Tomorrow is Thanksgiving.
No matter where you are, who you are, or what kind of crap you may or may not find yourself in at the moment, you probably have plenty to be thankful about. Sometimes you can only be thankful that things are not worse, but in that case, just remember that for some poor bastard out there…things are worse. Regardless of what is going on, this is the only today you are going to have, and so you should really try to enjoy it.
Sometimes you can be thankful about the things that people decided not to do. I am.
I try very hard to enjoy each one of my days. This is mostly due to my constant realization at how fleeting and short our time is here. Every moment that I can still breathe and my heart still beats is a moment of hope. There is always that last moment to do the right thing this time, tell someone important that you love them, make a conscious effort to not sweat the small stuff, and chase your dreams. One of these moments will be the last so it is of utmost importance to not let the opportunities to truly live pass you by.
Some might think that it was my constant accidents and brushes with death that taught me this: the sixteen broken bones, the two electrocutions, the bolt going into my forehead at forty miles an hour, etc. Some might think it was my baby girl dying on my living room rug as I desperately, and hopelessly, attempted CPR that taught me this. Some might think it was learning to live without Pops after that gas tanker violently removed him from our lives that taught me this. And while it is true that I learned a great deal from all of those experiences, they just reinforced a lesson I had already been taught.
It was the one thing my B-Mom asked me to do. The only thing she asked me to do.
I use the term B-Mom to reference my biological mother whom I have never met.

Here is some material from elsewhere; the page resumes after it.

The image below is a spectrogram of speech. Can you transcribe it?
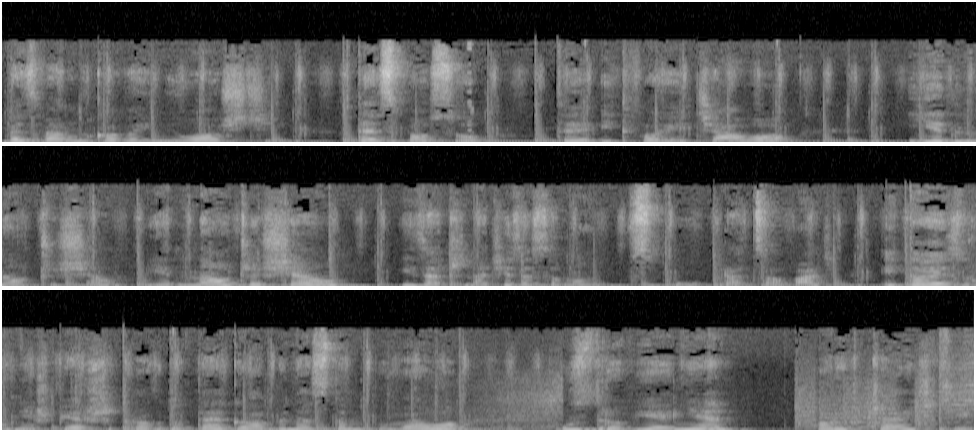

My Mom was Charlene Millsap, who loved me as her own son and spent, even to this day, many hours and tears shaping my existence. My B-Mom is mostly a figment of my imagination and a fragmented, abstract series of thoughts based on the few things that Pops would tell me about when ever I pressed him for information.
And still, I am so thankful for her. She was a teenager in a time when teen pregnancy was more stigmatized than it is today. I could have been terminated. She could have tried to keep me and raise me. I feel that she made the best decision to give me up to people that really, really wanted a baby and were in a place in their lives to raise one. She did not leave me empty handed, however. This note came with my paperwork when the Millsap’s adopted me. It is my most precious possession.
Reading the picture might be difficult so I will transcribe it for you here:
Writing this letter is the second hard thing I must do. The first was what to do when I got pregnant. I hadn’t been 17 two weeks. I was scared and didn’t know what to do. But I knew from the beginning that you had a soul, and it was up to me to give you a good start in life. There is no way I can do it alone. You need two parents. This decision was made ALL by me. No one pressured me into anything. I know I am doing the right thing and I will have no regrets. I know you will be loved, and cared for, and provided for. I will never forget you or ever stop wondering about you. Maybe someday we will meet. I’d like to. I guess I’ll go now but remember I did what I did for you, because I want you to be happy. Please be happy.”
Please be happy. And there you have it.
Some adopted folks have a chip on their shoulder about it, but I feel very honored. This woman sacrificed the very nature of her natural instincts to do what she thought was best…for me. The least I can do is to not allow her sacrifice to be in vain. I must try to honor her one request. Thus, I try to be happy. I look for the positive where others only see negative. I make the most of each day.
This pursuit of happiness, it would turn out, makes you pretty happy. And again, I find myself so very thankful for B-Mom’s choice for me.
Whether or not you look for the silver lining when you are in darkness is completely up to you. Regardless of your choice to do or not to do that, when that bus runs over you tomorrow you will be dead. Would it not be better if today was your last, to fill it with as much joy as you could?
Take it from me…it is.
You probably think that you will still be here tomorrow, and I hope that you are (well, most of you), but thousands of people will not be, and you are no different than they are.
So be thankful, today, tomorrow, everyday. Hug a loved one. Read a book. Chase your dreams and leave your mark on the world.
The clock is ticking.
Happy Thanksgiving to you and yours from Dr. Froth.